Back of the Navy housing project
the women hang the laundry.
Under a thin morning sun, braced
against a keening wind, my mother lifts
wet towels out of the wicker basket,
heaves them to the curving clothesline
higher than the top of her head
and a late setting sickle moon.
I hand her up the wooden pegs one by one,
adrift in a cotton trance.
The back yards are a harbor full of sails
rippling in the icy breeze;
freezing stiff, cotton diapers
are lined up in ranks on review.
My brother and I play hide and seek
among the swaying sheets, or crouch
between two lines as in a bivouacked
tent, telling stories of heroes and feasts.
Rows of back doors, scuffed dirt,
a red tricycle.
Family uniforms come off the line
in a fading yellow afternoon. We
slide the pegs back into their cloth bag,
stack frozen diapers in the basket.
Red chapped hands wrapped
around mugs of hot chocolate thaw
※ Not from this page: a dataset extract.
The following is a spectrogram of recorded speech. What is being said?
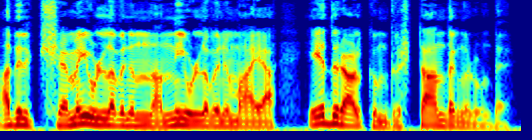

in the cramped steamy apartment.
The clean clothes relax into tenderness
throwing off a fresh cold scent,
silver notes from a Celtic harp.
My mother’s life, the story of a day:
gathering, washing, hanging, drying,
sorting and folding, putting away.
Pamela has published three books, a number of articles and poems in journals and has a poetry chapbook forthcoming.